The "Islamic State" terror militia has lost control of oil fields it seized last year in Iraq, depriving it of crucial income. That's according to multiple reports in Germany citing Germany's BND intelligence agency.
Munich's Süddeutsche (SZ) newspaper and two German public broadcasters NDR and WDR jointly reported Thursday that the BND had concluded that the IS had hardly any Iraqi oil to sell for cash or to even sustain supplies within its self-declared Caliphate.
They said a special report submitted to the German government attributed the reversal to counter-offensives in northern Iraq - by Kurdish Peshmerga fighters and the retaking of Tikrit city by Iraqi security forces and militias last week.

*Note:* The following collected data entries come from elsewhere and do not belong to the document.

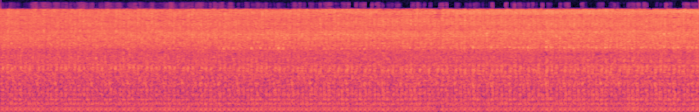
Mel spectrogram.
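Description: Steady low idle throb with a busy chattering overlay, roughly three pulses a second; the source of the noise is unclear.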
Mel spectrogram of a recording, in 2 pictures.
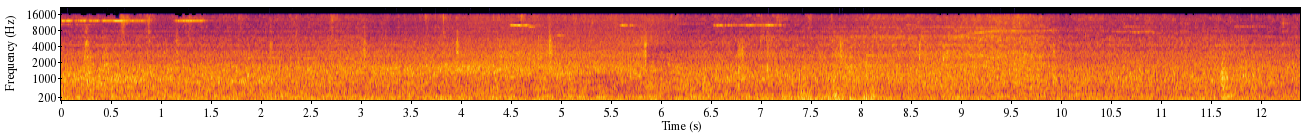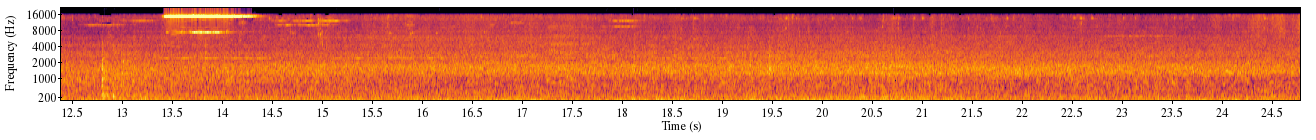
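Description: City street ambience dominated by road traffic: a steady low rumble of passing vehicles, growing louder for a few seconds past the middle.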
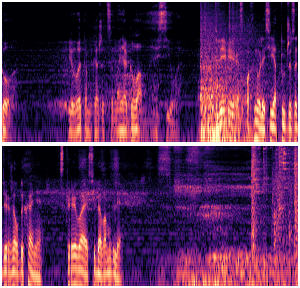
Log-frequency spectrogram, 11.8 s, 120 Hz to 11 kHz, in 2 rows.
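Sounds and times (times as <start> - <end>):
speech: 0.0 - 0.2, 1.3 - 9.6
bright bursts of breaking glass: 10.9 - 11.8
glass mirrors cracking and shattering into dust: 10.9 - 11.8.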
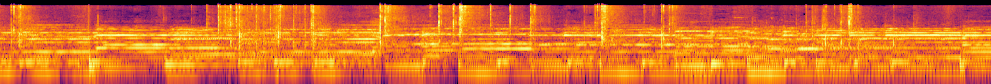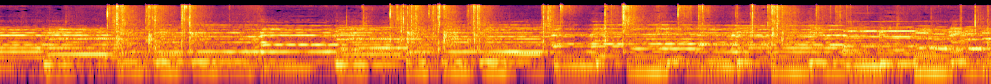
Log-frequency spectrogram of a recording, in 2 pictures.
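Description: Recorded Norwegian folk dance music for the clap dance with a steady beat, broken every second or two by groups of sharp handclaps from the dancers.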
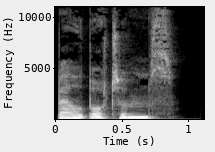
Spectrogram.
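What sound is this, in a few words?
"bell bottoms", British English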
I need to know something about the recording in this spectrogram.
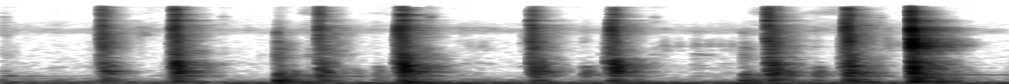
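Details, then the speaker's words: Car suspension with newly fitted Aldan coilovers, car jacked up to replicate: sharp dry clicks about twice a second when the spring expands or compresses, also heard braking or accelerating while driving; owner suspects the spring, cause unclear. "it's like almost like this this spring is making some noise but that's what I hear what I'm driving"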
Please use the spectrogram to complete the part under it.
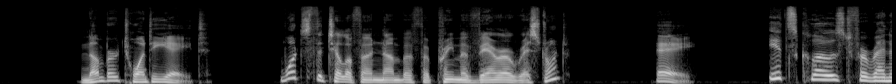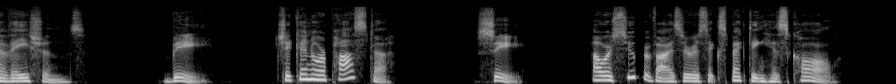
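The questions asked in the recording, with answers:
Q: What's the telephone number for Primavera Restaurant?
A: A: It's closed for renovations.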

The SZ said IS had lost "at least three large oil fields," leaving it with only the small Qayara oil field, which had an output capacity of just 2,000 barrels a day, or 5 percent of what it previously controlled.
The IS, which still controls parts of neighboring Syria, overran western and northern areas of Iraq last June and declared its intention to establish an Islamist caliphate. That prompted US-led airstrikes in both countries.
The media outlets added that satellite imagery from last month showed that northeast of Tikrit the IS had set fire to two of three major Iraqi oil fields - Himrin and Ajil - and had destroyed oil extraction equipment as the counteroffensive unfolded.
The BND saw this as evidence that the IS did not believe in later recaptures of those oil fields.
The German Foreign Office, responding recently to an opposition Left party question in parliament, said the IS had a "capital stock" of "one to two billion dollars," making it one of the richest terror groups of all time.
IS income is reportedly supplemented by proceeds from activities such as smuggling of antiques and ransom demands.
On Wednesday, the IS released more than 200 members of Iraq's Yazidi ethnic minority who were seized in the Sinjar area last August.
Anbar next, says al-Abadi
Iraqi Prime Minister Haider al-Abadi said his government's "next battle" was to retake Anbar province, a vast desert area stretching between Iraq's borders with Syria, Jordan, and Saudi Arabia and across to the western approach to Baghdad.
Visiting Jordan on Wednesday, Iraqi Defense Minister Khaled al-Obeidi said the Iraqi army wanted tighter command over forces during an Anbar operation.
A myriad of forces took part in the Tikrit recapture, including Iranian-backed Shiite militias.
ipj/jil (AFF, Reuters, dpa)